The GDPR focuses on personally identifiable information (PII) and allows the processing of that data only under a certain set of guidelines. For example, the GDPR grants EU citizens rights such as opting out of data collection for marketing purposes or withdrawing consent for processing activities.

While the financial services industry has been required to engage in opt-out notifications for a long time, the GDPR also requires financial services organizations to assure that they can locate and delete personal information upon an EU citizen’s request; or rectify incorrect data; or provide a complete record of PII to the consumer upon request.

California Consumer Privacy Act (CCPA)

The CCPA focuses on for-profit entities doing business in California that meet one of the following three requirements:

  • Gross revenue greater than $25 million
  • Annually buys, receives, sells, or shares personal information of more than 50,000 California residents, households, or devices for commercial purposes
  • Earns 50 percent or more of annual revenue from selling personal information

CCPA also applies to entities that are controlled by, or share common branding with, a business that meets the above requirements. It can apply to non-profit organizations under some circumstances, but not all non-profits are automatically covered.
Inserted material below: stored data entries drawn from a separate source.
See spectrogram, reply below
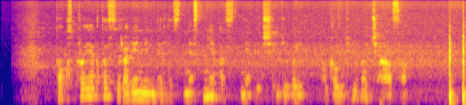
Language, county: Lithuanian, Panevėžys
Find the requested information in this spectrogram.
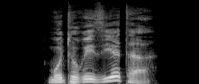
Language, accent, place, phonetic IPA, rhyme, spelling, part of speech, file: German, Germany, Berlin, [motoʁiˈziːɐ̯tɐ], -iːɐ̯tɐ, motorisierter, adjective, De-motorisierter.ogg
- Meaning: inflection of motorisiert: 1. strong/mixed nominative masculine singular 2. strong genitive/dative feminine singular 3. strong genitive plural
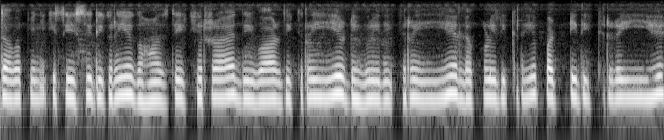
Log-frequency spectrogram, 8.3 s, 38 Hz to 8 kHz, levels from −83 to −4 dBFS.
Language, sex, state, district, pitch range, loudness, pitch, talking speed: Hindi, female, Uttar Pradesh, Budaun, 185-200 Hz, -16 LUFS, 190 Hz, 195 wpm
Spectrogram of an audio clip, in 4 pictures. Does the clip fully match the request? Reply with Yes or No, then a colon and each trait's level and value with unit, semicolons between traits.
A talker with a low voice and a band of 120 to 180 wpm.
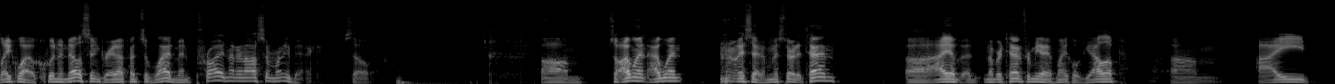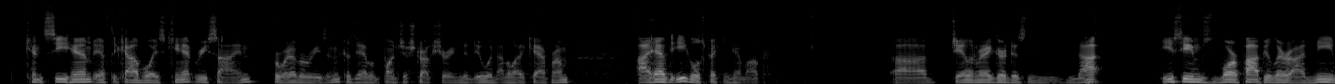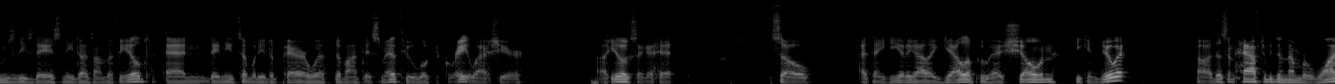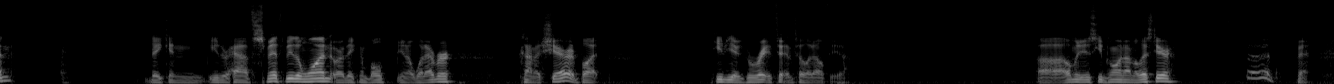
No: low, 105 Hz; average, 200 wpm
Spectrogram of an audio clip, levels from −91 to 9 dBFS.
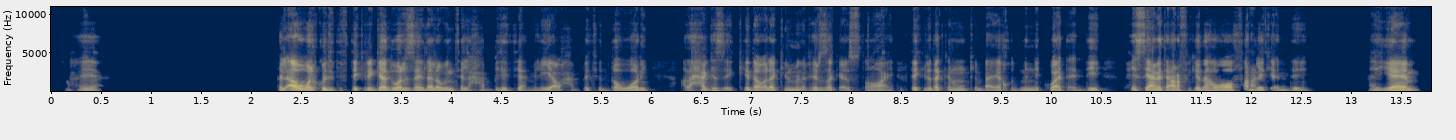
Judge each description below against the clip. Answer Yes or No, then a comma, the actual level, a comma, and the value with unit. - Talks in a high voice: No, low, 120 Hz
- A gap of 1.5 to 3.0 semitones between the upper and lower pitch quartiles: No, average, 3.7 semitones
The CCPA is another privacy law-similar to the GDPR, but not identical to it. The law protects consumers, which it defines as either people living in California for more than a temporary period or California residents whose primary residence is in the state but who reside outside the state for a temporary period.

The CCPA offers many of the same rights to consumers as the GDPR. For example, persons have a right to see what data the business has collected about them; the right to opt-out of data collection; the right to have data about them deleted; and the right to equal service from the business even if they don’t agree to data collection.
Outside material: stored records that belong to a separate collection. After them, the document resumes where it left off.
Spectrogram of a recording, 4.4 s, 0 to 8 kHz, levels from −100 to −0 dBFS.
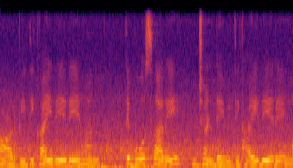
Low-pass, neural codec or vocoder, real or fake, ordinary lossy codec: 7.2 kHz; none; real; none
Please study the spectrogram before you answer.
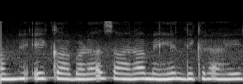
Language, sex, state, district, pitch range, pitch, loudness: Hindi, female, Bihar, Jamui, 245-260 Hz, 255 Hz, -12 LUFS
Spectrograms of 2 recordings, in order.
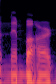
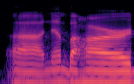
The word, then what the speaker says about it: Nembhard: Yeah, now you're in on the Nembhard. I love it. Mm-hmm. No silent B anymore, boys. We will not be silent. Nembhard, yep.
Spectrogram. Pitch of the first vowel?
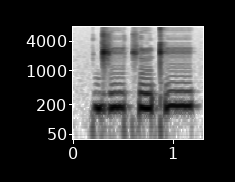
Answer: low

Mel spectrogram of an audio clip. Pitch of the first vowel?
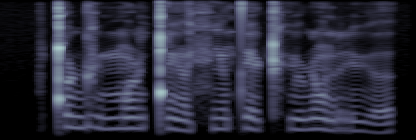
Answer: rising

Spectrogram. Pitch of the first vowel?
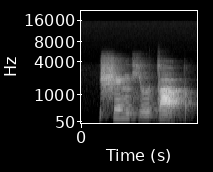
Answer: high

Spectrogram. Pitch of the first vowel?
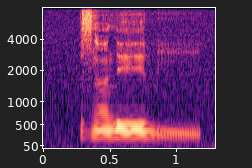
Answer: high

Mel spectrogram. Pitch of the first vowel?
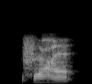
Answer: high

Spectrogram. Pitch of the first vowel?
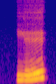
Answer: rising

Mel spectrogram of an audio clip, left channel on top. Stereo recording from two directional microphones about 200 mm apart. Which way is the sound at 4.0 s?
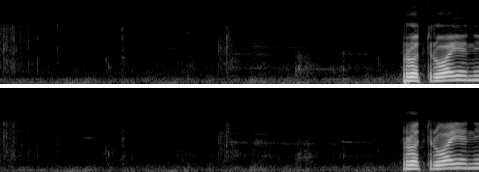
15° left (ahead or behind).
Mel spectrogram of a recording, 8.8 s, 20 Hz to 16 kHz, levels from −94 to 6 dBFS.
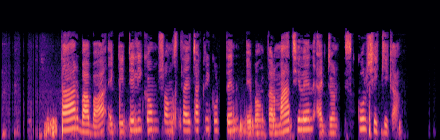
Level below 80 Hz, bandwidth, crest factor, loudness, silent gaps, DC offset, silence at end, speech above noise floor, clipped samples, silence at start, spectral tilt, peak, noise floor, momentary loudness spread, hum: -58 dBFS; 7.8 kHz; 18 dB; -20 LUFS; 4.42-4.48 s; under 0.1%; 0.8 s; 29 dB; under 0.1%; 0.05 s; -4 dB/octave; -2 dBFS; -48 dBFS; 10 LU; none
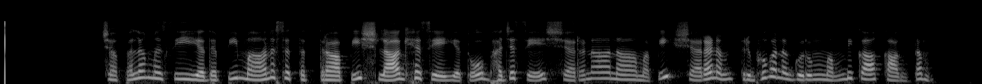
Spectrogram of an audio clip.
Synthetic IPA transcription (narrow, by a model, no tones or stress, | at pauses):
t͡ʃɐpɐlɐmɐsiːjɐd̪ɐpimaːnɐsɐt̪ɐt̪ɾaːpiʃlaːɡʱjɐseːjɐt̪oːbʱɐd͡ʒɐseːʃɐɾɐɳaːnaːmɐpiʃɐɾɐɳɐmt̪ɾibʱuʋɐnɐɡuɾumːɐmbikaːkaːnt̪ɐm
How to Manage Threats to the Financial Services Industry

Continuous auditing provides in-depth, real-time analytic evidence demonstrating how closely a company is adhering to security policies and procedures. As threats evolve, risk management activities need to evolve along with them.

Here are a few ways financial institutions can respond to a changing threat landscape and assure that established controls are applied consistently to all information systems.

  1. Use automated systems to collect documentation and indicators about your information systems, processes, transactions, and controls.
  2. Move away from point-in-time reviews by collecting information from processes, transactions, and accounts in a more timely, less costly manner.
  3. Use a continuous monitoring tool as part of your governance and cybersecurity compliance program. A continuous monitoring tool provides management the visibility it needs to prevent cyberattacks and make better decisions based on risk tolerance.
  4. Update your control and risk assessments frequently, so that in the event of an audit you can prove that you complied with standards and regulations. Your continuous audit tool allows your internal auditor to review your security controls for compliance alignment.

The message here is that financial firms should use a tool that ties together the continuous monitoring of a security-first approach and the documentation required to pass an audit of your controls and procedures.

How ZenGRC Enables the Financial Services Industry to Manage Emerging Risks

ZenGRC offers workflow tagging so that you can delegate compliance tasks and monitor their progress and completion. Moreover, it allows you to prioritize tasks so that your security team members know how to plan their activities.

ZenGRC’s workflow management capabilities include a centralized dashboard that continuously documents your control effectiveness, which makes compliance documentation easier. It also helps to create an audit trail by documenting remediation activities to support your responses to auditor questions.

Using ZenGRC’s single-source-of-information platform can accelerate internal and external stakeholder communications, and provide all documentation necessary, which reduces external auditor follow-up requests.

For more information on how ZenGRC’s audit management workflows can streamline your process, contact us for a demo.